A concept map I just drew to help study for my bio exam showing the relationships between various concepts of DNA and the like.
That if your average sized lecture hall were a nucleus, mitochondria would be the size of life rafts, ribosomes the size of golf balls, proteins the size of marbles, and water molecules the size of poppy seeds.
A process used to produce clones. Woah.
The method is to create a genetic copy of an individual, or clone.
Firstly, to take it apart, a Somatic Cell is a cell that contains two complete sets of chromosomes. This is essentially any cell in your body that isn’t a sperm or egg. Because sperm and eggs are “two sets of a whole” they only have one complete set of chromosomes.
When we use the term Nuclear here, we’re not talking about an explosion. It’s the nucleus of a cell, which is sort of like the cells brain. It contains all the genetic information and code that cells need to make an organism, also known as good old DNA.
Transfer of course means to move from one place to another.
So how it works is you take a somatic cell from one organism, let’s say a person, and you remove its nucleus, then insert the nucleus into an egg cell from another person, but the egg cell has to have had its nucleus removed.
So you’re transferring the nucleus of a somatic cell to an egg cell, without the nucleus.
SOMATIC CELL NUCLEAR TRANSFER!
So what does it have to do with cloning?
Take Dolly the lamb for example. By the process of SCNT, an egg from an egg cell donor with a new nucleus from a somatic cell donor was then stimulating to divide, a lot! This created a little embryo which was implanted into a third surrogate mother sheep who brought this new little lamb to term. And thus Dolly was born! An exact genetic replica of the sheep who donated the somatic cell.
Special Mercury Bonus Fact!
The meniscus of mercury is upside down from the conventional meniscus of liquids such as water. This is because the forces acting between mercury atoms are greater than the forces acting between the mercury and the glass container.
Firstly, the term prion comes from the words protein and infection, which already gives some insight into what they’re all about. So basically, it’s an infectious agent made up of proteins in misfolded form.
Put in much simpler terms, prions are a microorganism, much like a virus or bacteria, that cause disease in the organism it’s hosting. It’s composed of proteins, which are little fibrous forms that control biological function, and while normally they kind of fold up into this little coil, when they are misfolded they can cause diseases. Which is exactly what prions do.
Because of their structure, unlike other infectious agents, prions lack nucleic acids (DNA, RNA etc)

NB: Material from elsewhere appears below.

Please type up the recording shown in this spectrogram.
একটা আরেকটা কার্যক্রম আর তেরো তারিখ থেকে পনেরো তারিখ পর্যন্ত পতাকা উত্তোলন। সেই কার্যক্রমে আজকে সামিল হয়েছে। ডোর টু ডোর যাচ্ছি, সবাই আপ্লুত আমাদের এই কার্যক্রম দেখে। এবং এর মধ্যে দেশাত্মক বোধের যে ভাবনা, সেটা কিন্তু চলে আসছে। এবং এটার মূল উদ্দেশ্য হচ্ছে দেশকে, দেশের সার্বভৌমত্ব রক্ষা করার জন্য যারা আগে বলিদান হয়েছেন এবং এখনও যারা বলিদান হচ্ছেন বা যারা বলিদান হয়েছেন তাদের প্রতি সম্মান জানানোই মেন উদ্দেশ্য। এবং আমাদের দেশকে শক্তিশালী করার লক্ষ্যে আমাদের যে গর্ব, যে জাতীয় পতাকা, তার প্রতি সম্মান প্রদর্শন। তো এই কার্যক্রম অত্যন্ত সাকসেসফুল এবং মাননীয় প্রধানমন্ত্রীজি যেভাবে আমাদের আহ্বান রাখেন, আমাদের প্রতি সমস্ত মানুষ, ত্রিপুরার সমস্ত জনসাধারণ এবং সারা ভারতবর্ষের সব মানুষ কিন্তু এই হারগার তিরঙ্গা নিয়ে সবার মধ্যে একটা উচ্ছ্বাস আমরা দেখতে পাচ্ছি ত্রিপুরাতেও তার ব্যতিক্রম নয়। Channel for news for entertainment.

Prions increase in numbers by serving as a template for healthy proteins. So the prion enters into a healthy organism, like the new kid at school, and is sort of like, “Hey healthy proteins! You suck and I’m cool, so I’m here to f*ck shit up.” And all the healthy proteins are all, “Wow prion! You are so cool! We want to be just like you!” And so the healthy, normal proteins physically change to look just like the prion, in all it’s misfolded protein glory. Then, this gang of newly misfolded proteins go on to more healthy cells and peer pressure them into misfolding too. This chain reaction is how prions increase their numbers and spread.

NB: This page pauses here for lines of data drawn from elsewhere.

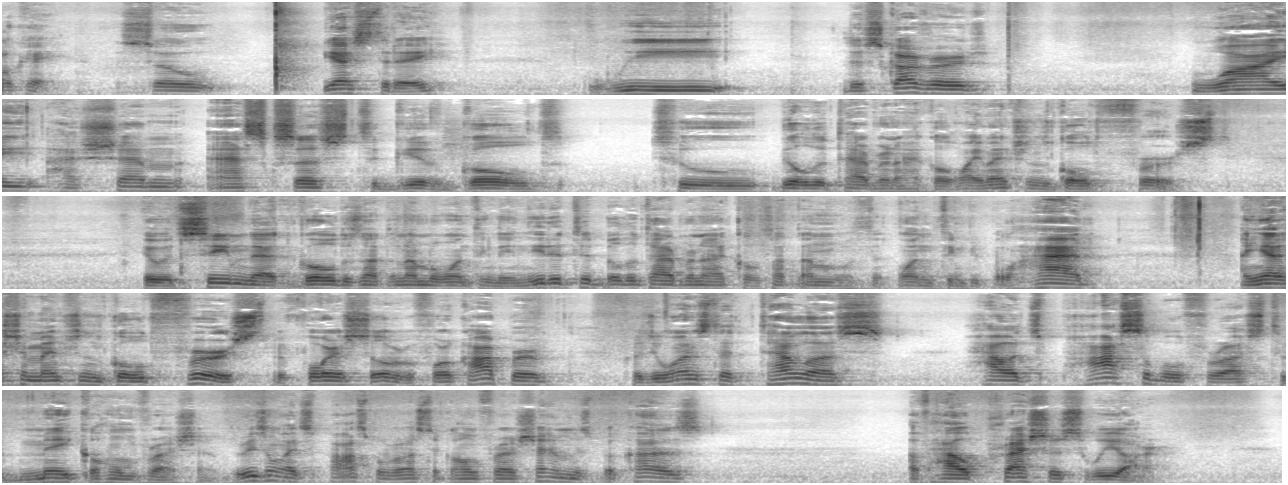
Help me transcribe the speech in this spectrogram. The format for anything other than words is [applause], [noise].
Okay, so yesterday we discovered why Hashem asks us to give gold to build a tabernacle. Why he mentions gold first. It would seem that gold is not the number one thing they needed to build a tabernacle. It's not the number one thing people had. And yet Hashem mentions gold first, before silver, before copper, because He wants to tell us how it's possible for us to make a home for Hashem. The reason why it's possible for us to make a home for Hashem is because of how precious we are.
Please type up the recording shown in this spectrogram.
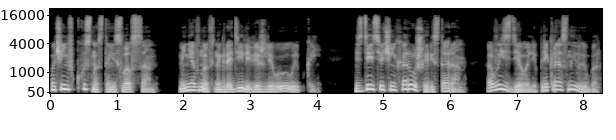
«Очень вкусно, Станислав Сан. Меня вновь наградили вежливой улыбкой. Здесь очень хороший ресторан, а вы сделали прекрасный выбор.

So that’s why you don’t succumb to peer pressure, kids.
The screwed up structure of all these prions are incredibly stable and hard to contain. These prions accumulate in infected tissue causing disease and death. Fun stuff.